Eventing in Pony Club is very similar to eventing at USEA competitions with the exception of being part of a team. The ridden competition runs exactly like a regular event but with the Horse Management component is added in as well. Riders compete on teams of three or four riders and a stable manager. Members have the opportunity to qualify for USPC national Championships every other year by completing their regional eventing rally and a USEA recognized Horse Trial at their chosen level. Pony Club also offers many awards for excellence in eventing.


The Eventing certification track in Pony Club is designed to allow a member to progress in three phases of riding: dressage, cross-country, and stadium jumping. Dressage makes up the flat work portion of this certification and is the basis of training for this track, which then supports both of the jumping phases. Each level builds upon the next in all phases of the Eventing track. The jumping heights increase steadily beginning at 18” (D-2) up to 3’9” (A), along with the members ability to discuss the Training Scale and components of self-evaluation.

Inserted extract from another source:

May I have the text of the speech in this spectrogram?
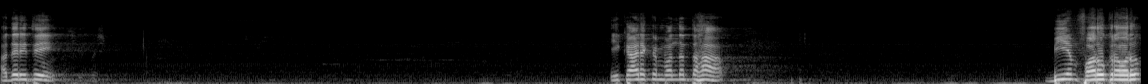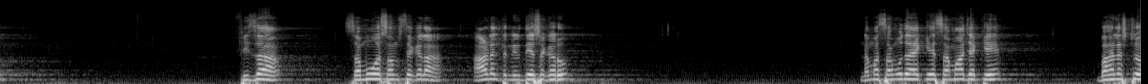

Competitions start with the Dressage phase. The French term for “training”, Dressage is essential to the event mount as it helps to develop the muscular strength, suppleness, obedience, and maneuverability needed in the other two phases. Mount and rider perform a prescribed pattern of movements and are scored on accuracy, obedience, suppleness, and execution. The Dressage phase is the starting point for the remainder of the competition as the score earned here can determine where you finish.

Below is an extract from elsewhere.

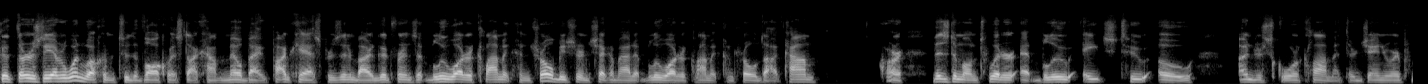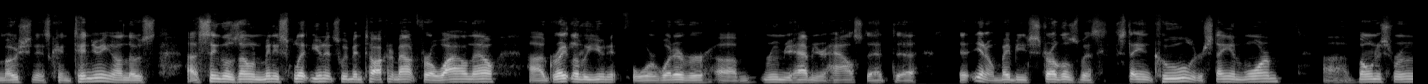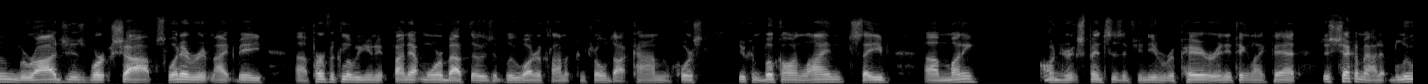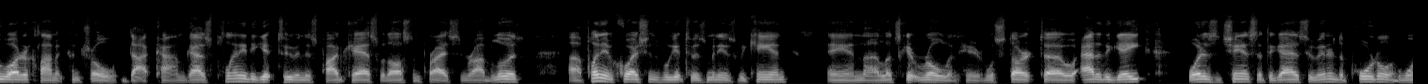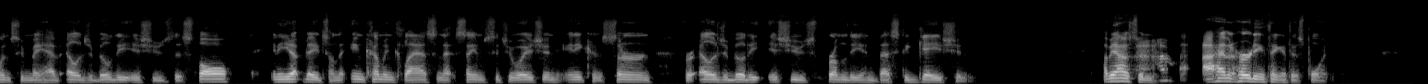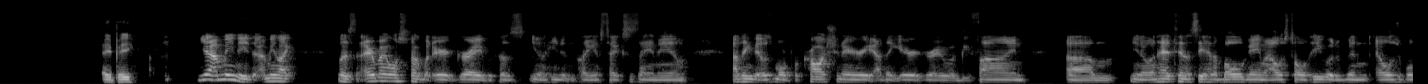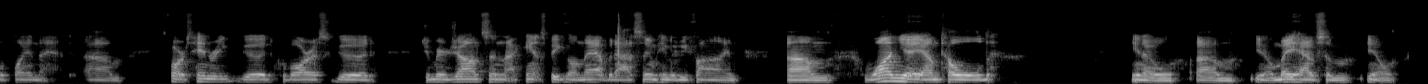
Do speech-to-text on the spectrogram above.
Good Thursday, everyone. Welcome to the VolQuest.com mailbag podcast presented by our good friends at Blue Water Climate Control. Be sure and check them out at bluewaterclimatecontrol.com or visit them on Twitter at blueh2o underscore climate. Their January promotion is continuing on those uh, single zone mini split units we've been talking about for a while now. Uh, great little unit for whatever um, room you have in your house that, uh, you know, maybe struggles with staying cool or staying warm uh, bonus room, garages, workshops, whatever it might be. Uh, perfect little unit. Find out more about those at bluewaterclimatecontrol.com. Of course, you can book online, save uh, money on your expenses if you need a repair or anything like that. Just check them out at bluewaterclimatecontrol.com. Guys, plenty to get to in this podcast with Austin Price and Rob Lewis. Uh, plenty of questions. We'll get to as many as we can. And uh, let's get rolling here. We'll start uh, out of the gate what is the chance that the guys who entered the portal are ones who may have eligibility issues this fall? Any updates on the incoming class in that same situation? Any concern for eligibility issues from the investigation? I'll be honest with you, I haven't heard anything at this point. AP? Yeah, I mean, I mean, like, listen, everybody wants to talk about Eric Gray because you know he didn't play against Texas A&M. I think that was more precautionary. I think Eric Gray would be fine. Um, you know, and had Tennessee had a bowl game, I was told he would have been eligible to play in that. Um, as far as Henry, good. Quavaris, good. Jahmir Johnson, I can't speak on that, but I assume he would be fine. Um, Wanya, I'm told, you know, um, you know, may have some, you know,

Cross-Country is the second phase of an eventing competition. The object of this phase is to prove the speed, endurance, and jumping ability of the mount over varied terrain and obstacles. Mounts and riders must be in peak condition to run cross-country well and not incur any time or jumping penalties. The mount must be bold, smart, and obedient and the rider must have knowledge of pace and a good plan to navigate the course. Mounts are asked to jump a variety of obstacles including logs, cabins, drops and banks, gallop through water, and over brush. The entire course is timed and riders who come in within the time allotted with no jump penalties move on with their original Dressage score.

The final phase of an eventing competition is the Show Jumping phase. While similar to a traditional show jumping course the purpose of Eventing show jumping is entirely different. This phase is designed to demonstrate that, after a test of endurance, the mount has retained suppleness, energy, and obedience to the rider. The objective is to leave all the obstacles up and finish the course in the allowed time. A double clear round here adds no penalties to the pair’s Dressage score. The mount and rider combination with the lowest total score after Show Jumping is the winner.